The process of reflecting is essential if we wish to move onward with confidence and the wisdom we’ve acquired. Be it reflecting on past successes that we wish to replicate, or failures that provide us with an opportunity to learn and grow, we must first look at these things and understand the reasons as to why they were a success or a failure.
Despite the cliché of making “new year’s resolutions,” I do believe there is value in this exercise as it requires us to think about what we want. Do we want a healthier lifestyle? Do we want to read more books? Do we want to attend more fitness classes, travel to different places or volunteer locally? Whatever you wish to do, I encourage you to take some time to truly think about what you want and which changes you wish to make. I ask you to think resolutions you’ve made in the past, and ask yourself, “did I achieve these things? Were they attainable goals? Did I follow through with my plans?
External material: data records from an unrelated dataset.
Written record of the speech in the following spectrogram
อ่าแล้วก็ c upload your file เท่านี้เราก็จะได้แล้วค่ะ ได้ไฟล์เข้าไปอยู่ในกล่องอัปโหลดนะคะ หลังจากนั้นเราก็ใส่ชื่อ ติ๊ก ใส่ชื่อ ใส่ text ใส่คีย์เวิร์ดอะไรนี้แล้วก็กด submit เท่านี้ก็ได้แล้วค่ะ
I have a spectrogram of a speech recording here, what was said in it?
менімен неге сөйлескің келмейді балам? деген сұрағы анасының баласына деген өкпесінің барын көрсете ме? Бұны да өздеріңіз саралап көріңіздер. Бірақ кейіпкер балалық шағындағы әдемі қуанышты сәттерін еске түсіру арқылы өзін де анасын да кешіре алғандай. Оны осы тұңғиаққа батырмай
If you answered no to any of these things, then perhaps it is time to create a list of things that are realistic, possible and within reach. Of course, we all want to make more money, travel the globe, do more yoga, lose a few pounds and do this with ease. However, if we set resolutions that aren’t feasible, how can we expect to achieve these things, and more so, how disappointed will we feel when we cannot meet our expectations?
The acronym I use for goal setting is SMART.
T- time bound
For each category of these SMART goals, we must break our “big picture, long term” vision down and create a list resolution that we can achieve. I used this exercise to create my 2017 New Year’s resolutions and came up with a list that was very different than past years.
My original list that was only composed of five changes looked something like this:
1. Eat Healthy.
3. Frequently practice mindful meditation.
4. Grow my business to generate more income.
5. Spend quality time with the people I love most.
Broad and vague, right? Using Specific, Measurable, Attainable, Relevant and Time-bound goals, I altered that list and made a list that was more realistic, possible and within reach.
1. Eat Healthy = Creating a list of healthy foods and then incorporating them into a schedule that will allow me to select the foods I want to eat, and meal preparation time.
2. Hydrate =Buying a water bottle and keeping track of how many bottles of water I drink per day, making sure I have a glass of water at each meal and finishing three additional bottles throughout the day.
3. Frequently practice mindful meditation =Looking at Yoga classes for days off, and using my schedule each day to give myself 20 minutes to meditate (be it reading, listening to a podcast or listening to a guided meditation online).
4. Grow my business to generate more income =Reading books and understanding target audiences and specific niches that I can utilize to market my business. Also connecting with the audience through social media and website maintenance which will require no more than 20 minutes per day.
5. Spend quality time with the people I love most =Creating a schedule and specific dates to make time for coffee or lunch dates. Setting constant reminders on my technology to set these events, and follow through with plans to keep in touch and share quality time with friends and family.
By using the SMART goal setting, it was fairly simple to narrow down my long-term goals and changes I’m keen on making, and create a new list of five things that are indeed was more realistic, possible and within reach. So if you’ve made la ist of resolutions for 2017, take a minute to ask yourself, is this list Specific, Measurable, Attainable, Relevant, and Time-bound?
Each goal should be something you’re passionate about changing or incorporating into your life, and thus, your outcome will be far greater. Having a schedule that incorporates all that you wish to achieve will ensure that you will begin to make changes, so mindful in creating the list, and don’t sell yourself short. Even if you fail at achieving some of the ideas on your list, the more you can narrow down your greater goals, the better chance you will have at creating a sustainable list that doesn’t become just another New Year’s Resolutions list.